Read the full Tennessee Wine decision here: https://supreme.justia.com/cases/federal/us/588/18-96/case.pdf.
 Ind. Code 8-1-2-91 provides: “No license, permit or franchise to own, operate, manage or control any plant or equipment of any public utility shall be hereafter granted or transferred except to a corporation duly organized under the laws of the state of Indiana or to a citizen of such state.”
 In Petition of PSI Energy, Inc., Order of June 25, 1993, Cause No. 39646 at 25, the IURC determined that the statute was unambiguous and would likely be deemed constitutional, as the state has a “vital interest in this essential service which, under the plain meaning of the statute, may be rendered only by domestic corporations in Indiana.” If the meaning PSI argued was given, then IC §8-1-2-15 had indirectly been repealed and that the Court’s jurisdiction would not be as easily enforceable against a foreign corporation as it would an Indiana corporation. The Commission noted that restrictive statutes are not unique to Indiana; in fact, Ohio, California, Illinois, Arizona, New Hampshire, Wisconsin, and Virginia all have statutes that have been upheld by courts. Ultimately, the Commission granted IPL’s motion to dismiss because IC §8-1-2-91 is unambiguous and has not been specifically superseded by other general statutory provisions.
 June 18, 2014 Order in Cause No. 44440 (finding Apex Wind I, LLC, a Delaware LLC, to be a public utility as that term is defined by Ind. Code § 8-1-2-1(a) and authorizing LLC to purchase, own and operate Spartan Windpower Project in Newton County, Indiana); May 7, 2014 Order in Cause No. 44438 (authorizing Pattern Energy, LP, a Delaware LP, purchase, own and operate the Fowler Ridge IV wind generation project in Benton County, Indiana); March 3, 2010 Order in Cause No. 43781 (finding DEGS Wind I, LLC, a Delaware LLC, to be a public utility as that term is defined by Ind. Code § 8-1-2-1(a) and authorizing LLC to construct and operate the Spartan Windpower Project in Newton County, Indiana); November 20, 2007 Order in Cause No. 43338 (finding Fowler Ridge Wind Farm, LLC, a Delaware LLC, to be a public utility as that term is defined by Ind. Code § 8-1-2-1(a) and for purposes of Ind. Code § 8-1-8.5-1 et seq and authorizing LLC to construct and operate the Fowler Ridge wind generation project in Benton County, Indiana).

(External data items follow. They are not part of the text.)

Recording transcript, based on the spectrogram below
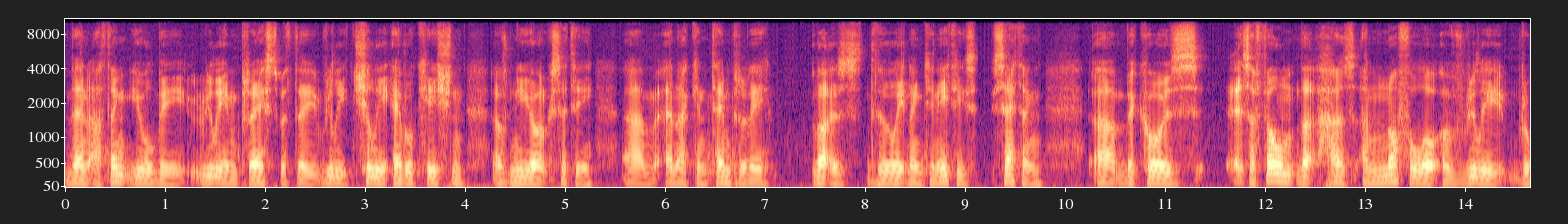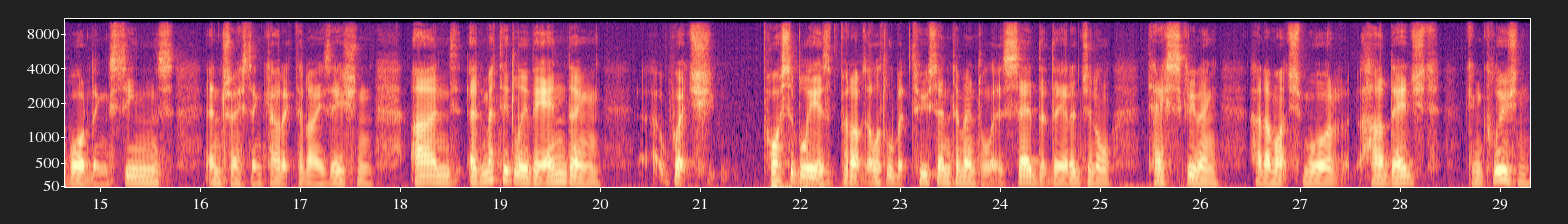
then I think you will be really impressed with the really chilly evocation of New York City um, in a contemporary, that is the late 1980s setting, uh, because it's a film that has an awful lot of really rewarding scenes, interesting characterization, and admittedly, the ending, uh, which possibly is perhaps a little bit too sentimental. It's said that the original test screening had a much more hard edged conclusion,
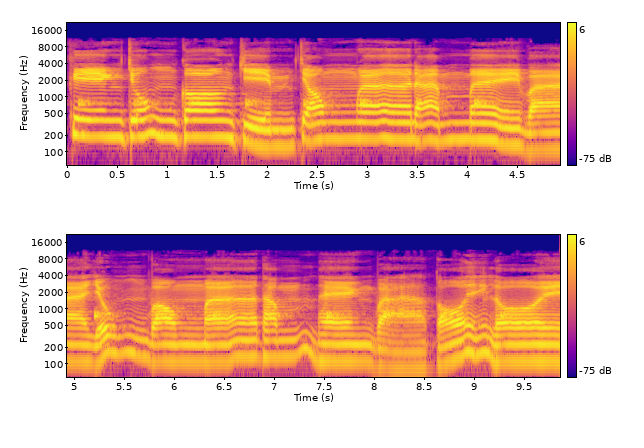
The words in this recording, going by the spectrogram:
Khiến chúng con chìm trong à, đam mê và dung vòng à, thâm hèn và tối lôi.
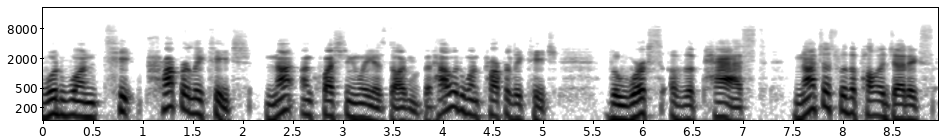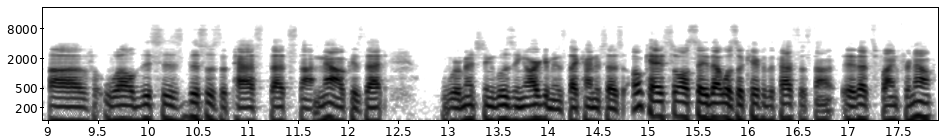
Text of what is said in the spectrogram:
would one te- properly teach, not unquestioningly as dogma, but how would one properly teach the works of the past, not just with apologetics of, well, this is this was the past, that's not now, because that we're mentioning losing arguments. That kind of says, okay, so I'll say that was okay for the past. That's not that's fine for now.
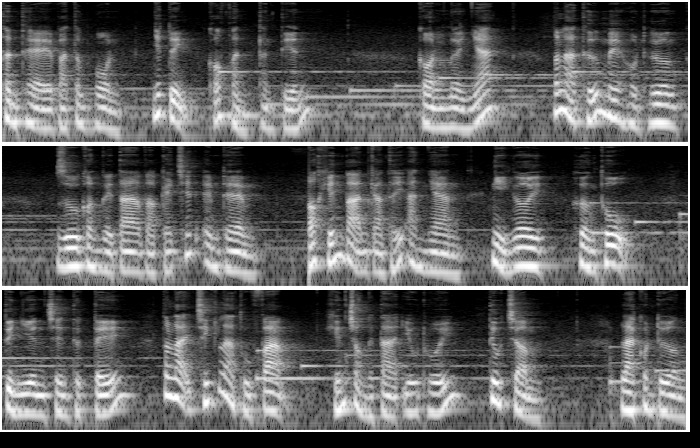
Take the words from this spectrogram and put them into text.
Thân thể và tâm hồn nhất định có phần thăng tiến. Còn lời nhác, nó là thứ mê hồn hương, dù con người ta vào cái chết êm đềm, nó khiến bạn cảm thấy an nhàn, nghỉ ngơi, hưởng thụ. Tuy nhiên trên thực tế, nó lại chính là thủ phạm khiến cho người ta yếu đuối, tiêu trầm, là con đường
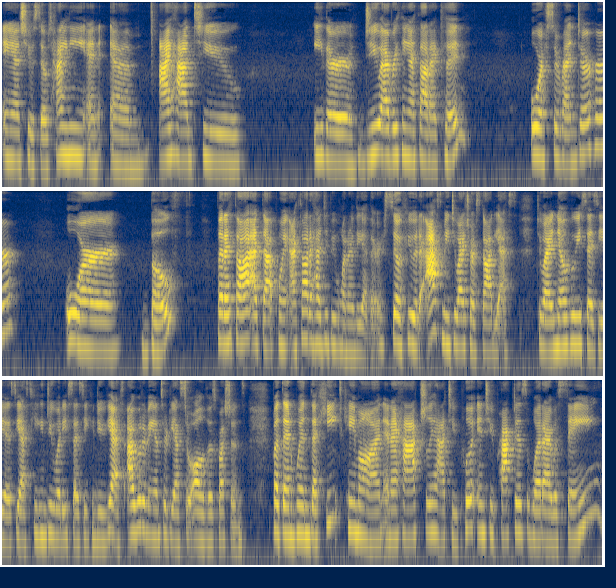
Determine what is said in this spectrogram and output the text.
and she was so tiny and um, i had to either do everything i thought i could or surrender her or both but i thought at that point i thought it had to be one or the other. So if you would ask me do i trust god? Yes. Do i know who he says he is? Yes. He can do what he says he can do. Yes. I would have answered yes to all of those questions. But then when the heat came on and i actually had to put into practice what i was saying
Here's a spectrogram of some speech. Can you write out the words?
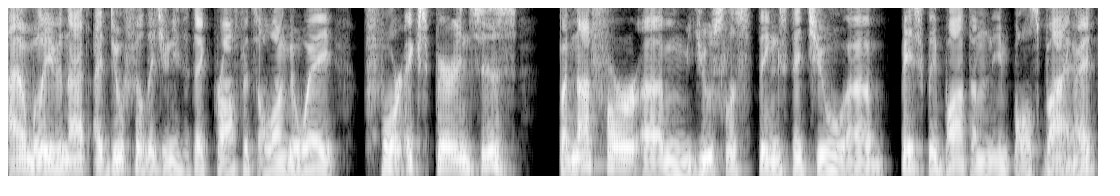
I don't believe in that. I do feel that you need to take profits along the way for experiences, but not for um, useless things that you uh, basically bought on an impulse buy, right?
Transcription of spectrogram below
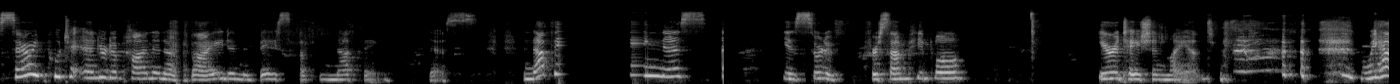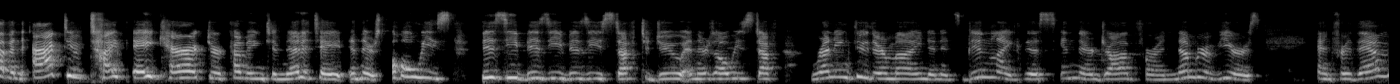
Sariputta entered upon an abide in the base of nothingness. Nothingness is sort of, for some people, irritation land. we have an active type A character coming to meditate, and there's always busy, busy, busy stuff to do, and there's always stuff running through their mind. And it's been like this in their job for a number of years. And for them,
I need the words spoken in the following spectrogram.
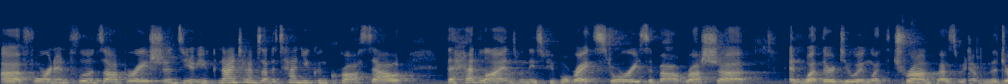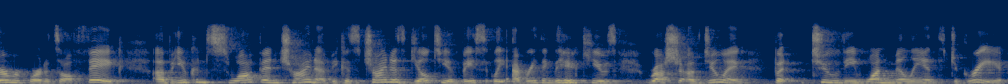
uh, foreign influence operations, you know, you, nine times out of ten you can cross out the headlines when these people write stories about Russia and what they're doing with Trump, as we know from the Durham report, it's all fake. Uh, but you can swap in China because China is guilty of basically everything they accuse Russia of doing, but to the one millionth degree.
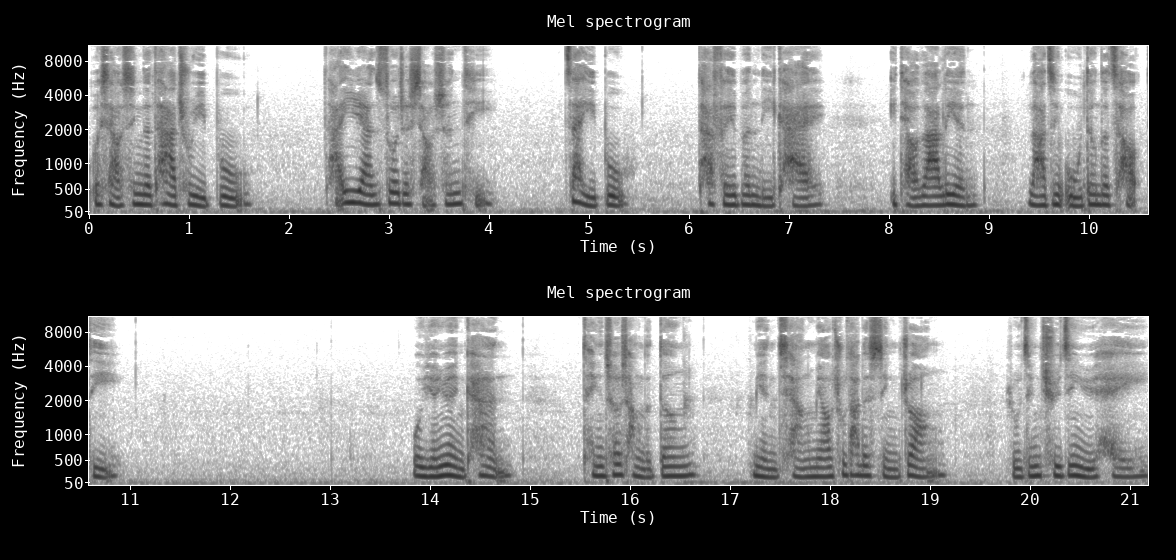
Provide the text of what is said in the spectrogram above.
我小心的踏出一步，它依然缩着小身体。再一步，他飞奔离开，一条拉链拉进无灯的草地。我远远看，停车场的灯勉强描出它的形状，如今趋近于黑，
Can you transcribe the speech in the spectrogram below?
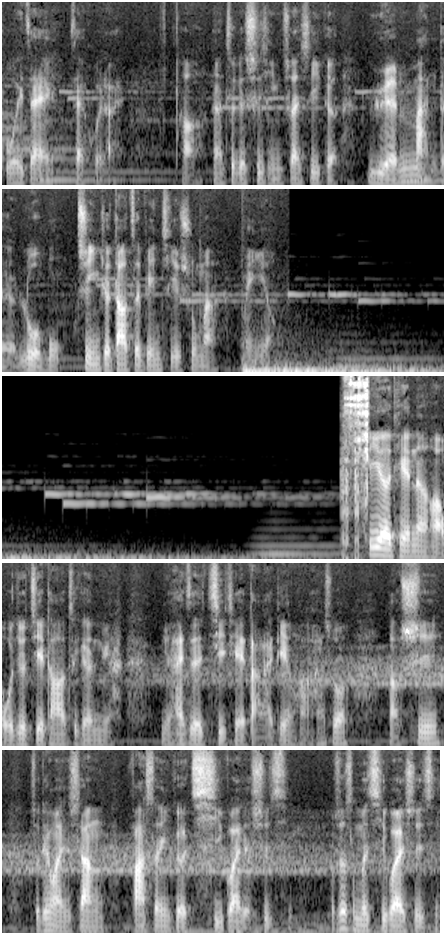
不会再再回来，好，那这个事情算是一个圆满的落幕，事情就到这边结束吗？没有。第二天呢，哈，我就接到这个女孩女孩子的姐姐打来电话，她说，老师，昨天晚上发生一个奇怪的事情。我说什么奇怪的事情？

Erin Borissov is a partner in the law firm of Parr Richey Frandsen Patterson Kruse with offices in Indianapolis and Lebanon, Indiana. She advises utilities and business clients in the areas of utility regulatory law, electric cooperative law, easement and right-of-way law, commercial transactions, corporate governance, and corporate compliance.
The statements contained herein are matters of opinion and general information only and are not to be considered legal advice and should not be construed to form an attorney-client relationship. If you have any questions regarding this article, please contact an attorney.